LONDON: Brent crude held near six-month highs above $117 on Thursday amid worries of further supply disruptions due to tension in the Middle East, while hopes Greece is inching closer to a debt deal and expectations of further easing from the ECB gave support.
Front-month Brent gained 61 cents to $117.81 a barrel by 1014 GMT, rising for an eighth straight day. US crude added 52cents to reach $99.23 a barrel in its third day of increases.
"Instability in the (Middle East) region would see choppy Brent trading through 2012 as supply side fears continue to grab investors' attention," Andrey Kryuchenkov from VTB Capital said in a note.
"Importantly though, it is exactly supply fears that underpin prices while the actual output impact from these events has been largely mitigated for now".
Analysts said that away from geopolitical worries, further injections of long-term liquidity into European banking are helping assuage fears about the sector and stimulating speculative positioning on crude contracts.
"Monetary excess liquidity has been easing financial distress in the European banking sector, so we won't have a banking crisis this year while interest rates have been dropping for Italy and Spain," DnB NOR oil analyst Torbjorn Kjus said. "This is making it easier for speculative money to build up positions in crude".
All eyes will be on what the European Central Bank is willing to do to help Greece when it holds its monthly policy meeting on Thursday, with interest rates expected to stay on hold ahead of a major funding operation later this month.

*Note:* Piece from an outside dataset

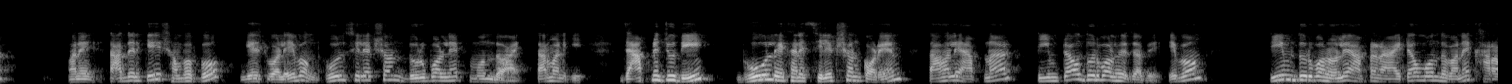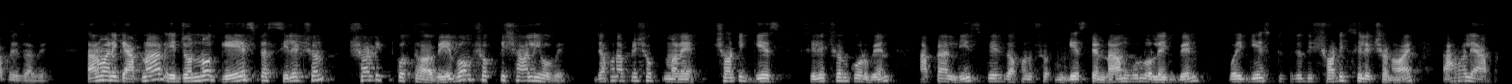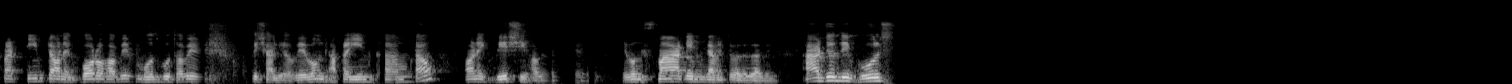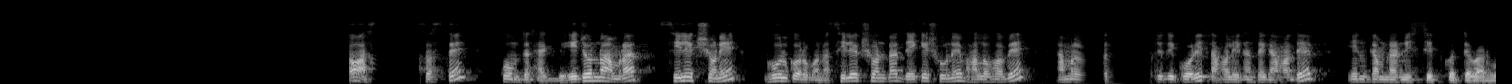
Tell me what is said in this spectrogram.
মানে তাদেরকেই সম্ভাব্য গেস্ট বলে এবং ভুল সিলেকশন দুর্বল নেট মন্দ আয়। তার মানে কি? যে আপনি যদি ভুল এখানে সিলেকশন করেন, তাহলে আপনার টিমটাও দুর্বল হয়ে যাবে এবং টিম দুর্বল হলে আপনার আয়টাও মন্দ মানে খারাপ হয়ে যাবে। তার মানে কি? আপনার এর জন্য গেস্ট সিলেকশন সঠিক করতে হবে এবং শক্তিশালী হবে। যখন আপনি মানে সঠিক গেস্ট সিলেকশন করবেন, আপনার লিস্টে যখন গেস্টের নামগুলো লিখবেন, ওই গেস্ট যদি সঠিক সিলেকশন হয়, তাহলে আপনার টিমটা অনেক বড় হবে, মজবুত হবে, শক্তিশালী হবে এবং আপনার ইনকামটাও অনেক বেশি হবে এবং স্মার্ট ইনকামে চলে যাবেন। আর যদি ভুল আস্তে আস্তে কমতে থাকবে। এই জন্য আমরা সিলেকশনে ভুল করব না। সিলেকশনটা দেখে শুনে ভালোভাবে আমরা যদি করি, তাহলে এখান থেকে আমাদের ইনকামটা নিশ্চিত করতে পারব।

Investors expect Europe to approve a plan to resolve Greece's debt crisis even as leaders in Athens stopped short of agreeing on the austerity measures.
Meanwhile, Middle East tensions escalated as armoured reinforcements poured into the Syrian city of Homs and Iran renewed a threat against the United States.
Brent's premium against US crude was around $18 on Thursday. It touched an intraday high of $20.71 on Tuesday, the widest since October.
CHINESE INFLATION, DEMAND OUTLOOK
Overnight data from China showed inflation fighting will remain a key topic this year for the world's second largest oil consumer, after the inflation rate accelerated to 4.5 percent in January, ahead of market expectations.
Investors also await forecasts for global oil demand from the Organization of Petroleum Exporting Countries due later in the day and from the International Energy Agency on Friday.
The US EIA this week raised its 2012 and 2013 forecast for global oil demand growth and said supply would tighten as gains in non-OPEC output lag, adding support to oil futures.